The other big knock on about Mayfield -- beyond his crotch-grabbing exploits or height -- is his age. He's the oldest quarterback in this class, and that does matter. It just matters less when it's coupled with Mayfield's levels of experience.

Mayfield had 48 games in college in which he attempted at least 10 passes. Among first-round picks since 2000, that ranks third behind Carson Palmer and Philip Rivers. That's more than enough to make him a top prospect despite his age.

First-round quarterbacks coming off of their age-22 season or older with 35 games of experience in college have been top-15 passers (based on numberFire's Net Expected Points) in 53.57% of their qualified seasons in the NFL. That's a respectable number given the hit rate at quarterback. Passers in this age range with fewer than 35 games of experience have been top-15 passers in just 16.07% of their qualified seasons. Mayfield passes that threshold by a full season.

So you can certainly criticize Mayfield for some of his antics and for not being the prototypical build. But his stats stand up no matter how you slice them, and his experience is a plus rather than a detriment.

What This Means for the Browns

The Browns were already set to be better for fantasy with Tyrod Taylor at quarterback. But now with Mayfield, their ceiling may be even higher.

One of the big criticisms of Mayfield coming out of Oklahoma was that he had elite talent surrounding him in college. That's not necessarily untrue.

But now, Mayfield steps into a situation that is much better than Cleveland's 0-16 record from a year ago would indicate. In addition to holdovers Josh Gordon, Corey Coleman, and David Njoku, the team added Jarvis Landry in the offseason. With the Browns' veteran interior offensive line and Carlos Hyde and Duke Johnson at running back, this offense has assets. They just needed a quarterback to lead the way.

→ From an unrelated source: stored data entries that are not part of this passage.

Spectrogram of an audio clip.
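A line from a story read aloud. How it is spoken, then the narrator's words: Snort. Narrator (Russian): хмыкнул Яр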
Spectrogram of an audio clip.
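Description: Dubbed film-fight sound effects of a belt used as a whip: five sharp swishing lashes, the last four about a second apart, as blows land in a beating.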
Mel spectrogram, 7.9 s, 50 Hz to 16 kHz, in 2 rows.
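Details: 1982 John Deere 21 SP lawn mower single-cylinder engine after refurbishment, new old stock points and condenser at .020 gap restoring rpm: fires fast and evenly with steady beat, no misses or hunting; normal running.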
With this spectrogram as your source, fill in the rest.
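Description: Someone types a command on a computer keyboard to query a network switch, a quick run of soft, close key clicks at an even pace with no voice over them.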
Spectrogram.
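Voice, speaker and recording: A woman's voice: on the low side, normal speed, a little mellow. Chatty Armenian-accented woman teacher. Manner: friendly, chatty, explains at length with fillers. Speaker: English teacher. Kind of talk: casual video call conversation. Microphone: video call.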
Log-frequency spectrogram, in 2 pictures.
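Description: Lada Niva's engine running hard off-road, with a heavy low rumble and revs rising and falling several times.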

Assuming the Browns are able to address the massive gap at left tackle stemming from the retirement of Joe Thomas, there aren't many holes in this offense. They could turn some heads in a hurry.

Mayfield may not start from day one with Taylor there. But he has gobs of experience entering the NFL, meaning he should be ready to start if they deem him to be the best option. If that does happen, not only will the assets in the Cleveland offense be set up for success, but so will Mayfield as a fantasy asset.

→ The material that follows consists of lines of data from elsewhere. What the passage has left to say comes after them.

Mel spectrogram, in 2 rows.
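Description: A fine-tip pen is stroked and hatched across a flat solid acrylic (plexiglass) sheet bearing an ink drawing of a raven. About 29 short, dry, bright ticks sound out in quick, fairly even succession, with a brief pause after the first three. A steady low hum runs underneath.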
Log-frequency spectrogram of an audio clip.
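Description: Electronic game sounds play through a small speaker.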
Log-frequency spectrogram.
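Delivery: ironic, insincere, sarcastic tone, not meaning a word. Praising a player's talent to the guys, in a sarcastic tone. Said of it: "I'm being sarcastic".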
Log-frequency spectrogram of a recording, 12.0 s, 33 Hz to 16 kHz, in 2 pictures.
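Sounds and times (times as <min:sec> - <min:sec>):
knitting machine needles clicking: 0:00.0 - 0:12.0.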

Mayfield enters this draft with comparisons to Manziel. But he carries a surefire pedigree, an efficient resume in college, and the Browns felt good enough to use the first overall pick on him. He may enter being compared to Manziel, but he may exit as the guy who finally turned around the floundering Browns' franchise.